Tenori-on (Japanese for “sound in your palm”) is a handheld step sequencer that creates and displays synthesized music and light patterns, fusing the sequential and layering logic of electronic music with dynamic visual display. When pressed, each LED pixel emits a preprogrammed sound. Two speakers are located at the top of the screen, and buttons that determine the type of sound and beats per minute are arranged along the sides. Users program a specific sequence of sounds, which are activated with corresponding bursts of light. These patterns can be stored in the device and used during performance.
Gallery label from Talk to Me: Design and the Communication between People and Objects, July 24–November 7, 2011 .
One of the greatest parts of my job is getting to geek out over the many brilliant examples of design that are considered for the Museum’s collection. Among the most exciting (and drop-dead gorgeous) works we acquired last year is the TENORI-ON, by the Japanese artist Toshio Iwai, manufactured by Yamaha. View full post

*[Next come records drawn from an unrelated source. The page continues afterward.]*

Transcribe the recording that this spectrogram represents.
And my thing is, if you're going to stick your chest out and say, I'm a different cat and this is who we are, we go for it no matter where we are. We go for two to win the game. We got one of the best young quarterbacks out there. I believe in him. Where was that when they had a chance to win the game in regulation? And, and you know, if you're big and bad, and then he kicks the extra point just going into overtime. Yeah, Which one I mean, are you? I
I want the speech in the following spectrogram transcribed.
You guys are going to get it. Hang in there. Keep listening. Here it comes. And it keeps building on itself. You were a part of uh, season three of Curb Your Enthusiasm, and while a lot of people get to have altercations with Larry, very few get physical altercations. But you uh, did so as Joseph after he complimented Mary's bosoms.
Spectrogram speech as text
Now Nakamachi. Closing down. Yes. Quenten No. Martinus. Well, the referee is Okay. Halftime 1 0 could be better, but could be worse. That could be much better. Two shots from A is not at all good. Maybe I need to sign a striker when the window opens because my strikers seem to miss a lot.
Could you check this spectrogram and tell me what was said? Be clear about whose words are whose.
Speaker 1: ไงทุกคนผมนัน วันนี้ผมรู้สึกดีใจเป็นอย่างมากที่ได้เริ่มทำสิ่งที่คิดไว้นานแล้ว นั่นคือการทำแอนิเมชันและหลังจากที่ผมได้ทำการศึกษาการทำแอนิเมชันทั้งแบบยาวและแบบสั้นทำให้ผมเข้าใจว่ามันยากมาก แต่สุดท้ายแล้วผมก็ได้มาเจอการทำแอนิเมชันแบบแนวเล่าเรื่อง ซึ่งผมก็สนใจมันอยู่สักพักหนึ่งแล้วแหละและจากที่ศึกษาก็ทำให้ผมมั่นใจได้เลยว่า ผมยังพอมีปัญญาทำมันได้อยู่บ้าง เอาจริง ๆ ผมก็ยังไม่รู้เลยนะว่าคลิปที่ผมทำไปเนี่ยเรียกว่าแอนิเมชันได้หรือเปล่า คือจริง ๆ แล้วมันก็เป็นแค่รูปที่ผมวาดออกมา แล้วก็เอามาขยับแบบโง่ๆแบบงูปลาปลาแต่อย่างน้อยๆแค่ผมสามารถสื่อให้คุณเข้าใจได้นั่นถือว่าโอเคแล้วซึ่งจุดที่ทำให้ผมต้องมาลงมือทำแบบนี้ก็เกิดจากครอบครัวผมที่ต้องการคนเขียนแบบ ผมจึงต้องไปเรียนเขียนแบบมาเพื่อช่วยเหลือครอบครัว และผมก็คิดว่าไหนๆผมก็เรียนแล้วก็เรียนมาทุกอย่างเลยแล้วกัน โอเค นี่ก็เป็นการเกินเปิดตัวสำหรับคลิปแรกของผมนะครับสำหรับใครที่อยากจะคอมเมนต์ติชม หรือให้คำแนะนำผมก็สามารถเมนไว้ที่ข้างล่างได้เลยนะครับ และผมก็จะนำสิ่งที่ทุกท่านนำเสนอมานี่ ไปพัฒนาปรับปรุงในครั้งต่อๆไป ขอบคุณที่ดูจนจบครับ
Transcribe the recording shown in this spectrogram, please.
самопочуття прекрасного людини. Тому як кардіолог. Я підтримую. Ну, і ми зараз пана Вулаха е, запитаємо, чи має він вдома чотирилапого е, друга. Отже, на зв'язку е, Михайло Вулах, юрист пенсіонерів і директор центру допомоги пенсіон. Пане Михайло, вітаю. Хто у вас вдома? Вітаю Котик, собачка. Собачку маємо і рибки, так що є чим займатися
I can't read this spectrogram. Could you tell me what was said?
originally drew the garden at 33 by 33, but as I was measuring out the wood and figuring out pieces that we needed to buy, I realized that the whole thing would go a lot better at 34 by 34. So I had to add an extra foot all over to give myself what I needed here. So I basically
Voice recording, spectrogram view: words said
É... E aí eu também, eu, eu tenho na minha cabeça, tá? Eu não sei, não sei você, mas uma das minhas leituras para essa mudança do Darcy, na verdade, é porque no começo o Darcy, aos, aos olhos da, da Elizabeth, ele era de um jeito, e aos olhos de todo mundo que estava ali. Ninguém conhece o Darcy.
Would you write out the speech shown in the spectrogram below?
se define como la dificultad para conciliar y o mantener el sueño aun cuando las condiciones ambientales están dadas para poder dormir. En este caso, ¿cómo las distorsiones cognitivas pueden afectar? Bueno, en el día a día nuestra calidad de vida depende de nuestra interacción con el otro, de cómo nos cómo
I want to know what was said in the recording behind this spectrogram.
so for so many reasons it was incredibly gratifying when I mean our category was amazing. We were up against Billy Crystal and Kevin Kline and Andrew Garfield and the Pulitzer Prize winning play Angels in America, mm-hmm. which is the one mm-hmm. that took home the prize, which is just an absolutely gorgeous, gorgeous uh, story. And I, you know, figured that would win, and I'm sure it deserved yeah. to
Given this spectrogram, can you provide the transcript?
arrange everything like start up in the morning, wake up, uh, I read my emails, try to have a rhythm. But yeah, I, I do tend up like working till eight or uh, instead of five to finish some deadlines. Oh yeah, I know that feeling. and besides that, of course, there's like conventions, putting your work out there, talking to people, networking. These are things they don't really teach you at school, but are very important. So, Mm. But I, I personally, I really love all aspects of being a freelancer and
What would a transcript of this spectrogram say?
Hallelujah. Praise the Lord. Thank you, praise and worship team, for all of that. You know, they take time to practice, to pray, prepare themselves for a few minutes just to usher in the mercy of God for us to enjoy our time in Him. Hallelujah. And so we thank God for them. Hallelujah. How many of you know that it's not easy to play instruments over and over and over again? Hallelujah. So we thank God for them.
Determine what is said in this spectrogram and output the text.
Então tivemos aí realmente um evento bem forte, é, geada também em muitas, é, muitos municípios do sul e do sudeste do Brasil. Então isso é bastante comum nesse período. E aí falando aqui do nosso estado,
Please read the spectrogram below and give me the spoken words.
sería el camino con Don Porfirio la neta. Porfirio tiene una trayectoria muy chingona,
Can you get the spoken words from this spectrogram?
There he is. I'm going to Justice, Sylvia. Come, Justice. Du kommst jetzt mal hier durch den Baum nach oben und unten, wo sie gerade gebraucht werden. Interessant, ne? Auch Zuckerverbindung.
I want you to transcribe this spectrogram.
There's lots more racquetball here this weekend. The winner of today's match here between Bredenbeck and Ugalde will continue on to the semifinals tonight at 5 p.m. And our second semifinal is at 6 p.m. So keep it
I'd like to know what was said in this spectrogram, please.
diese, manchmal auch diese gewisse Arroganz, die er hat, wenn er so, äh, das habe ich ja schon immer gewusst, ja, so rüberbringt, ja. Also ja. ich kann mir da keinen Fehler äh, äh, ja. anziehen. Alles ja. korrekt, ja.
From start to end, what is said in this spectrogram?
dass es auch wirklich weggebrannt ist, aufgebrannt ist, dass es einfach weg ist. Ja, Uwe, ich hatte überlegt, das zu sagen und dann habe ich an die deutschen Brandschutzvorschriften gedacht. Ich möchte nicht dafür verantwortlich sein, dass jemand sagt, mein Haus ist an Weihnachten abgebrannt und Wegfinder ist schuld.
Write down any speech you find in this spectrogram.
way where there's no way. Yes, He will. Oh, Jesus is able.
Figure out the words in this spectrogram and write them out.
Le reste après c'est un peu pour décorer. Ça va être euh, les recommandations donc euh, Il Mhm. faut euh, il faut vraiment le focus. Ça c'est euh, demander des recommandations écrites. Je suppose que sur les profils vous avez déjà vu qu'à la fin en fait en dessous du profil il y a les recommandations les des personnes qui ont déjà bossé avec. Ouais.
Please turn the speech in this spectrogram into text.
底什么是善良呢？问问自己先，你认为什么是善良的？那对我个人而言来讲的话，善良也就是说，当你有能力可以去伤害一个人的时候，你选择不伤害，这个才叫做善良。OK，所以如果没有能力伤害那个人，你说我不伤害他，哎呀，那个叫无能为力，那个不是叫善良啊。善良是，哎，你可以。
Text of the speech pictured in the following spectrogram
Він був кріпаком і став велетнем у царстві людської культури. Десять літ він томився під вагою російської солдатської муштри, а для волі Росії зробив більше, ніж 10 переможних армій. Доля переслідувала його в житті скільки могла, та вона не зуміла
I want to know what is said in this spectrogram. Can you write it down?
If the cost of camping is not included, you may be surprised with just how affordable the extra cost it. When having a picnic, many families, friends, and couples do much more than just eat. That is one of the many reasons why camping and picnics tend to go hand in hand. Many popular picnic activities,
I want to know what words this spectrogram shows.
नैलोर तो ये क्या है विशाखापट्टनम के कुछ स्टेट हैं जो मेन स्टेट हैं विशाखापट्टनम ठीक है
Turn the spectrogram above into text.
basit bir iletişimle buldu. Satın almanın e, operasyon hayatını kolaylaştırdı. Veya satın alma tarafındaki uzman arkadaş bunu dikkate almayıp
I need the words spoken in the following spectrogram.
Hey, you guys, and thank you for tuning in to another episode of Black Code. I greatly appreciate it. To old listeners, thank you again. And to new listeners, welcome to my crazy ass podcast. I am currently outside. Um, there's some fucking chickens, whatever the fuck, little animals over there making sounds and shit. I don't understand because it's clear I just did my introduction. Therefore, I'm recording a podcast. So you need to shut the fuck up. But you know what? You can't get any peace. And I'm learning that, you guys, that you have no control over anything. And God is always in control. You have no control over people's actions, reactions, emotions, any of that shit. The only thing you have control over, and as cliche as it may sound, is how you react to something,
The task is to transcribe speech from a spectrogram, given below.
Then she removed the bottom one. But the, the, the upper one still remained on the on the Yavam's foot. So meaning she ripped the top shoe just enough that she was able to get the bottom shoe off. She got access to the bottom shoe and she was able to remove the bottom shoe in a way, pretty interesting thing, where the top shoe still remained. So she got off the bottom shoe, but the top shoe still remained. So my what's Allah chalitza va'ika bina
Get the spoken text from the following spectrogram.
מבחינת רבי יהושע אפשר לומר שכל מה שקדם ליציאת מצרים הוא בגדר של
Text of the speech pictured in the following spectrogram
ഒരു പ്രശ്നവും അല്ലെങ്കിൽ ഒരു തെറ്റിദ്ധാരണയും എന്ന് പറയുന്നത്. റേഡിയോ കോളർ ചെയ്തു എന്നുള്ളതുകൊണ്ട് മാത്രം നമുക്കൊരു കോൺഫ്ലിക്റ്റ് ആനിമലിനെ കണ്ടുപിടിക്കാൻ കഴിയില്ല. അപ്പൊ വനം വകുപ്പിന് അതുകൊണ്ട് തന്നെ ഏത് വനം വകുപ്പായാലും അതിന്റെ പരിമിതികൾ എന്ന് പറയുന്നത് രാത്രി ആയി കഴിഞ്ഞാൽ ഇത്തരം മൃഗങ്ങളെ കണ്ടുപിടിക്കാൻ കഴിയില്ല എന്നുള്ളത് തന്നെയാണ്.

Publication excerpt from Paul Galloway, Cataloguer, Department of Architecture and Design, The Museum of Modern Art, Musical MoMA: The TENORI-ON by Toshio Iwai and Yamaha, Inside/Out: A MoMA/P.S.1 Blog. November 19, 2009.